The full Paducah Symphony Orchestra will take the stage Saturday at The Carson Center for the first time since February 2020, as the symphony celebrates its opening night of the 2021-22 concert season.
Raffaele Livio Ponti, the PSO’s artistic director and conductor, is happy about the new concert season starting and he “can’t wait to see everyone” at the concert hall. He also expressed appreciation for patrons’ continued support for the PSO, noting the difficult times with the COVID-19 pandemic.
“I came in this season with big, big repertoire, because — you know — we’re back and your first time up to bat again, you don’t want to bunt the ball,” Ponti told The Sun. “You want to swing and hit a home run.”
The season’s first concert, which is set for 7:30 p.m. Saturday, will feature performances of Tchaikovsky’s Piano Concerto No. 1 and a symphony by Louise Farrenc, a female French composer. Canadian pianist Stewart Goodyear is the guest musician for the concert, and Ponti described him as “world class.”
“I’ve asked him to do the Tchaikovsky concerto for piano in B-Flat No. 1 — and that’s iconic, that piece,” Ponti said. “That’s just huge, huge, in the piano repertoire and everyone will know this piece.”
Ponti said it’s a work that American pianist Van Cliburn played at the inaugural International Tchaikovsky Competition in Moscow decades ago, which Cliburn famously won.
“It challenges the pianist to no limit in the orchestra, so it’s a great way to begin the performance, this season,” he said.

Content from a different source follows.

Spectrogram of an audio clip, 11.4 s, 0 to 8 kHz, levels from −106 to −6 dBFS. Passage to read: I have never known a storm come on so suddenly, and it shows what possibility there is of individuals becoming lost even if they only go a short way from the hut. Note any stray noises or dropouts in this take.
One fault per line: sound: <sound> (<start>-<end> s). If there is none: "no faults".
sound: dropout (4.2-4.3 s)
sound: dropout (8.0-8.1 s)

Meanwhile, Ponti said Farrenc’s inclusion carries on his new mission in recent seasons of promoting composers he thinks deserved to be played, but aren’t heard enough. Farrenc, a “great composer,” lived from 1804 to 1875 — a time that Ponti called a fruitful period for art and music.

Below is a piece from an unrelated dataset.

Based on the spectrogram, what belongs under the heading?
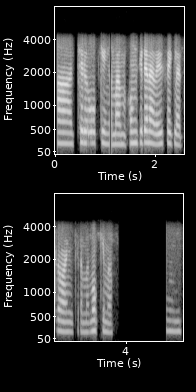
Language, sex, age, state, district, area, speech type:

“We’re going to see a lot of diversity in my programming this coming season, and into the future, for Black composers, women composers, Asian composers, all kinds of things that need to be heard,” he said.

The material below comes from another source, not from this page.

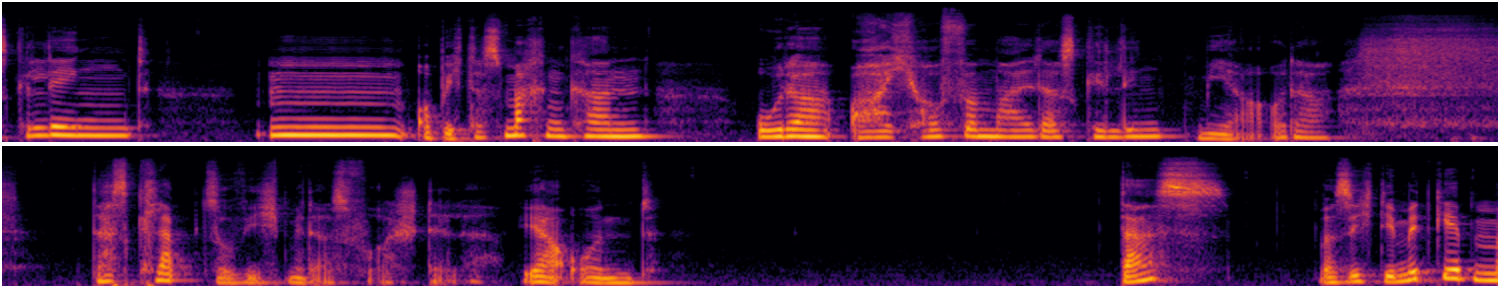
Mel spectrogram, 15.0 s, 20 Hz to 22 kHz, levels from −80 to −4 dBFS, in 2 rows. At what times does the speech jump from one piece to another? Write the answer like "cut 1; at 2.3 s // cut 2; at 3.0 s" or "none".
cut 1; at 10.0 s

This season’s concerts have a variety of programming, including Beethoven’s Eighth Symphony and Georges Bizet’s “Symphony in C” on Oct. 16, and Hector Berlioz’s “Symphonie Fantastique” and Richard Strauss’ ”Don Juan” on Nov. 20. The popular, annual Christmas celebration is scheduled for Dec. 11 this year, and it brings listeners the “holiday pops,” Ponti said.
Next year, the symphony is scheduled to welcome singer Joan Ellison for “Judy!” on Feb. 12. The concert will be an evening that highlights the late, legendary Judy Garland, who would have turned 100 in June 2022.
“Joan Ellison is a fabulous soprano who does this show exclusively, and she has the rights — not only to do the music, but she has the actual original orchestrations that Judy Garland actually performed and recorded both live and on her television show,” Ponti said.
“These are not arrangements. These are the real deal things that she actually performs, and she has rights to use them from the Judy Garland foundation.”
The March 12 concert is Dmitri Shostakovich’s “Symphony No. 5,” and Franz Schubert’s “Symphony No. 8,” or what’s known as the “Unfinished” symphony. The season will then conclude on April 9 with Mozart’s “Requiem” serving as the finale, featuring the PSO chorus, invited choirs and guest soloists.
“That’s a great, great piece by Schubert,” Ponti said.
“The question is — is it really unfinished, or did he finish it just with two movements? Ah, ha! So, that’s the question. Of course, ‘Shostakovich 5’ is just a war horse. Orchestras love playing that. I don’t think we’ve done a Shostakovich here in Paducah, and the audience is just going to love it.”
PSO General Manager Morgan Walker told The Sun tickets for Saturday’s concert are on sale at paducahsymphony.org, while The Carson Center’s box office opens one hour before the concert. Concertgoers may visit the PSO website for detailed information about the event’s COVID-19 policy, but proof of full vaccination and photo ID are required for entry into The Carson Center.
Follow Kelly Farrell on Twitter, @KellyAFarrell11